What is Downtime?

Downtime refers to the period during which a database system is inaccessible. It could be planned downtime or a disruption that makes the database inoperable. During this time, data cannot be accessed.

Database downtime spells disaster for any organization. As you cannot access the data, applications become unusable.

The repercussions would result in operational instability, decreased profitability, and loss of customer trust. Database Administrators (DBAs) thus strive to keep downtime to a minimum.

Reasons for Downtime

In the current data-driven world, downtime significantly affects organizational operations. Understanding the reasons for downtime will help manage its occurrences.

There are two causes for downtime—planned and unplanned.

Planned Downtime

The scheduled activities that lead to database outages are known as planned downtime. These activities include:

  • Maintenance and Upgrades: DBAs routinely shut down systems for maintenance and upgrades. These activities keep systems healthy and running at top performance. Though maintenance and upgrades are part of routing, they still cause data unavailability and are considered downtime.
  • Backups: Scheduled system backups are part of a database system functioning. During backup, the system will be unavailable for users.
  • Migration: Migrating a database from one platform to another is a planned downtime.

Unplanned Downtime

Unforeseen situations that restrict data availability are known as unplanned downtime. There are many reasons for this. Many of these are not in DBA’s control to manage.

For example, DBAs cannot control sudden downtime caused by hardware failures, power outages, natural disasters, and OS crashes. These unplanned downtimes cause severe disruptions.

On the other hand, issues like cyber-attacks, human errors, heavy load on the system resources, and network errors cause unplanned downtime. DBAs can tackle these issues and increase data availability.

Impact of Data Downtime

Any downtime is an inconvenience. However, prolonged downtime can substantially damage an organization’s effectiveness. According to a survey by ITIC, businesses lose $100,000 for an hour of downtime. Timely intervention can minimize the damage.

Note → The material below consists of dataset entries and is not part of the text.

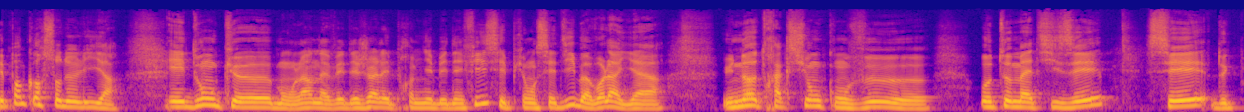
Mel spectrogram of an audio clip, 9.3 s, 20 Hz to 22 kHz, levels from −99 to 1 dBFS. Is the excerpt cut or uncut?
uncut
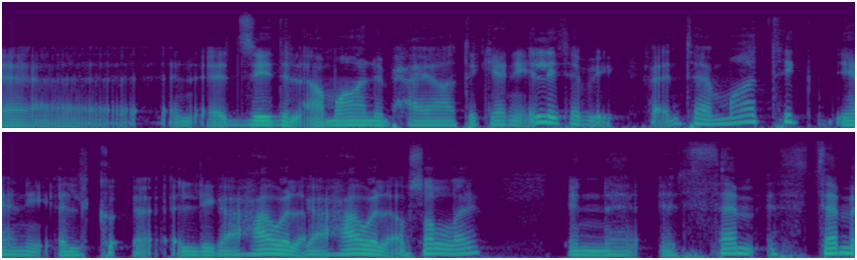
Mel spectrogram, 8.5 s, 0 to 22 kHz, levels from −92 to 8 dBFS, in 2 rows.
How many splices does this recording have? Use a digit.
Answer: 4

Some major impacts of data downtime are:
1. Business Operations Disruptions: Prolonged periods of downtime can result in widespread operations disruptions across the organization. It leads to productivity loss with employees being idle. Sales might get interrupted due to unfulfilled orders. Downtime affects all the core business operations.
2. Financial Loss: Downtime leads to a revenue loss in the short term because of disruptions in sales. In the long term, investing in fixes and recovery efforts adds to the financial burden. Further, downtimes may also lead to monetary losses due to incorrect data-driven decisions.
3. Damage to Reputation: Brand image is critical to become a successful business. When customers cannot access your products or services due to downtime, trust in your organization will be put to the test, and you risk reputational damage.
4. Lost Opportunities: Downtime leads to your organization receiving delayed insights that might hamper decision-making capabilities. It hinders the ability to capitalize on favorable market conditions, respond to customer needs, etc. All these lead to missed business opportunities.
5. Data Loss: Downtime due to security breaches or network outages may lead to data theft or corruption, and human errors may cause data deletion.
6. Regulatory Violations: Governments worldwide are creating strict data protection norms. Any prolonged downtime may lead to regulatory non-compliance and cause legal troubles.

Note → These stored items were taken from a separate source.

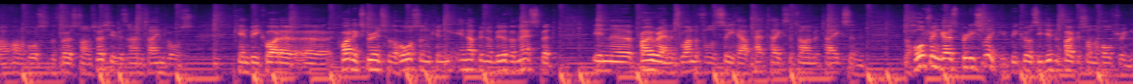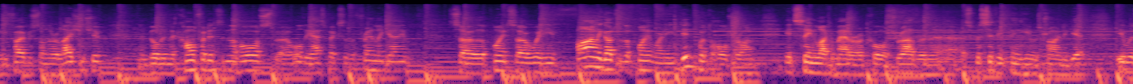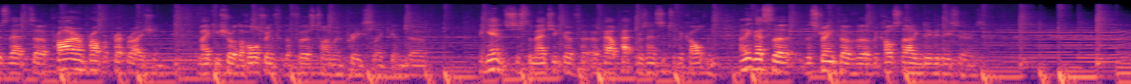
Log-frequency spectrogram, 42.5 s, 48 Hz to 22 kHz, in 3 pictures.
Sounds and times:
Speech: 0:00.0 - 0:40.7
Music: 0:00.0 - 0:42.4.

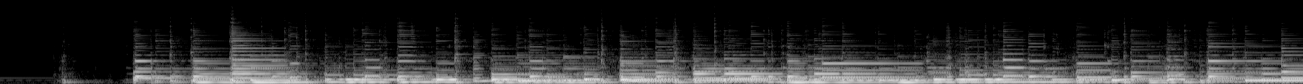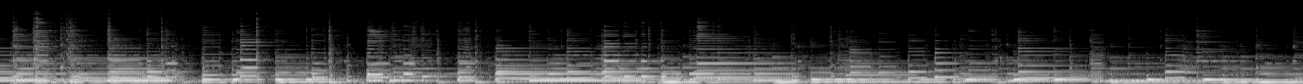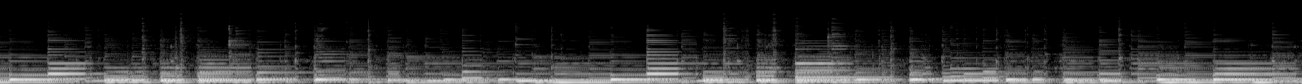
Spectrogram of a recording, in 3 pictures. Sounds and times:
Strum: 0:00.0 - 0:39.0.

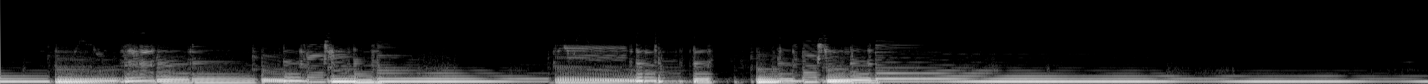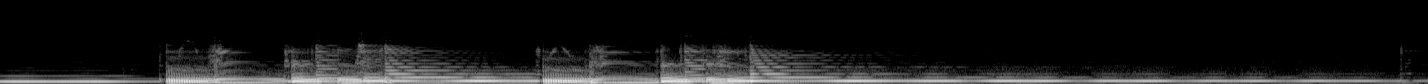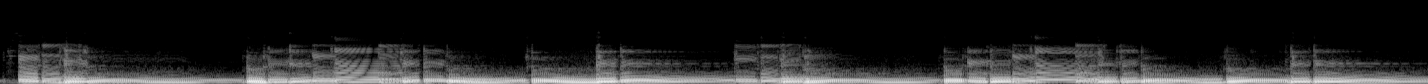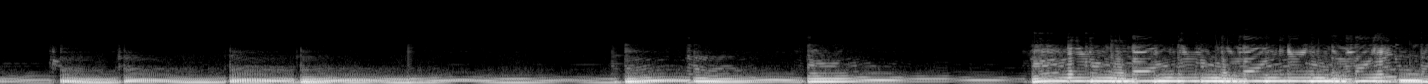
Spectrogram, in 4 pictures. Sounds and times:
Bass guitar: 0:00.0 - 0:57.1
Effects unit: 0:00.0 - 0:57.1.

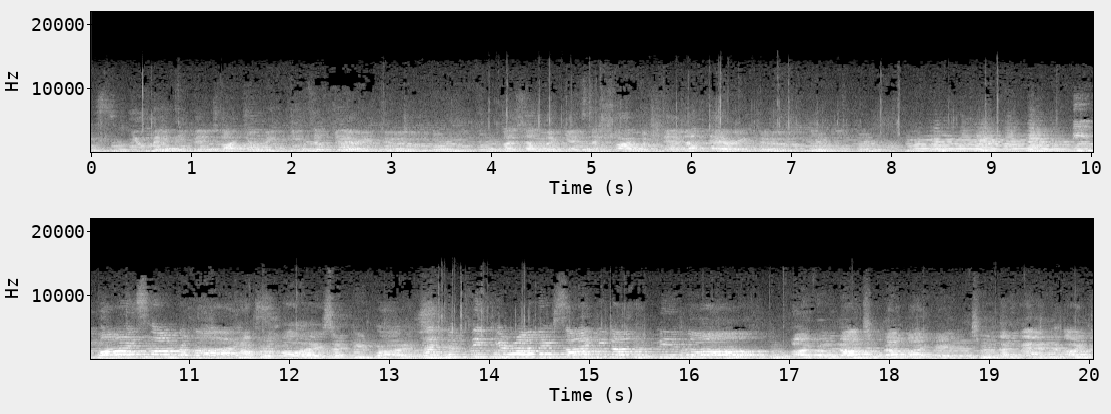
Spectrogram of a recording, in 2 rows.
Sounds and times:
Tender music: 0:00.0 - 0:20.0.

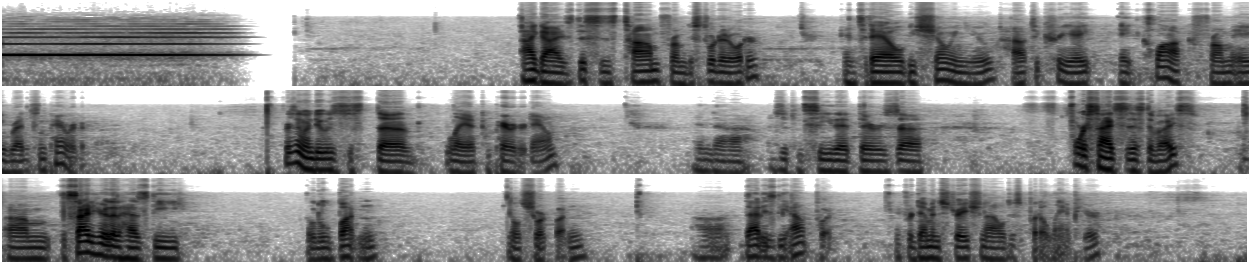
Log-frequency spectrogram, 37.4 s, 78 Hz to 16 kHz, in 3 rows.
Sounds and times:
Speech: 0:05.2 - 0:07.6, 0:08.4 - 0:13.4, 0:15.3 - 0:18.1, 0:19.4 - 0:21.8, 0:23.0 - 0:26.8, 0:28.0 - 0:28.8, 0:30.0 - 0:30.8, 0:31.8 - 0:36.0.

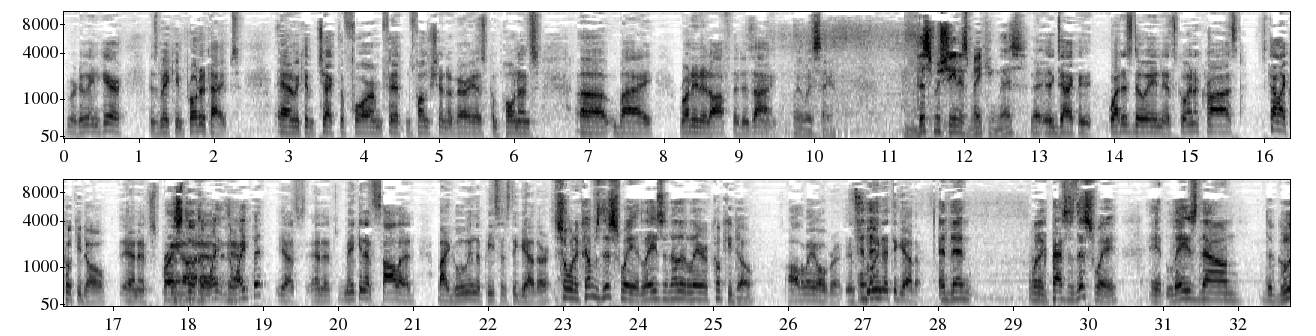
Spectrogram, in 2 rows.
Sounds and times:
Speech: 0:00.0 - 0:10.4, 0:29.2 - 0:32.7.

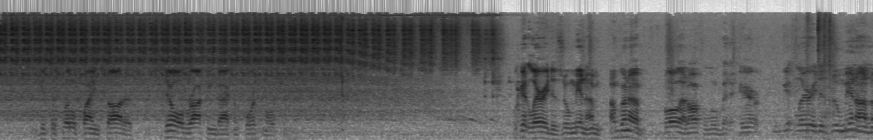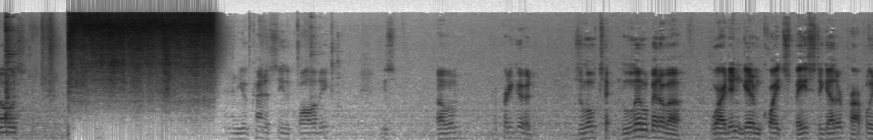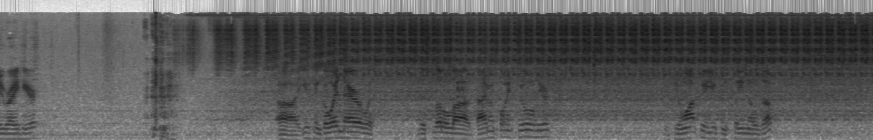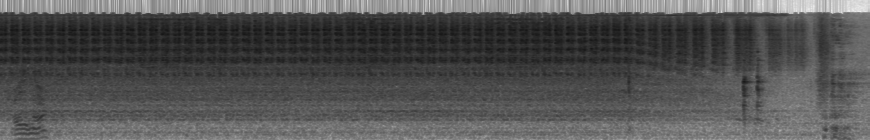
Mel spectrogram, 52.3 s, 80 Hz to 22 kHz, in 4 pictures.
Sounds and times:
Speech: 0:00.6 - 0:04.4, 0:07.7 - 0:13.6, 0:16.6 - 0:18.1, 0:18.8 - 0:19.1, 0:19.7 - 0:21.2, 0:21.8 - 0:26.8, 0:30.4 - 0:31.8, 0:32.5 - 0:34.5, 0:36.2 - 0:37.9, 0:39.5 - 0:40.1.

Measures to Prevent Downtime

There could be unfathomable consequences of downtimes to organizations depending on the frequency and the length of the outage. Preventing downtime is thus essential to minimize the losses.

The various measures to prevent downtime are:

  • Smart Scheduling: Schedule planned downtime smartly so that database stakeholders are not overtly perturbed.
  • Database Performance Tuning: Performing database tuning will reduce the chances of downtime due to almost all the risks of downtime. From updating software to identifying inefficient applications in advance and monitoring hardware issues, tuning decreases downtime.
  • Backup Power System: In case of natural disasters or power outages, a backup power system kicks in immediately, eliminating the risk of downtime, even for a short time.
  • Data Recovery Strategy: Establish a data recovery strategy that allows data backups in an offsite system, ensuring data security and quick restoration.
  • Prioritize Cybersecurity: It is important to prevent downtime from external threats. Create awareness among the workforce about ransomware, phishing attacks, and social engineering attacks. Implement firewalls, email filters, data encryption, and other methods to thwart cyber threats.
  • Use Monitoring Tools: Proactive monitoring of databases with the help of AI can prevent downtime risks from occurring.

Keep Downtime in Check

Prolonged periods of database downtime have a detrimental effect on the organization. DBAs must keep a constant vigil and follow best practices to minimize downtime. Reduced downtime will ensure that the organization has a positive bottom line.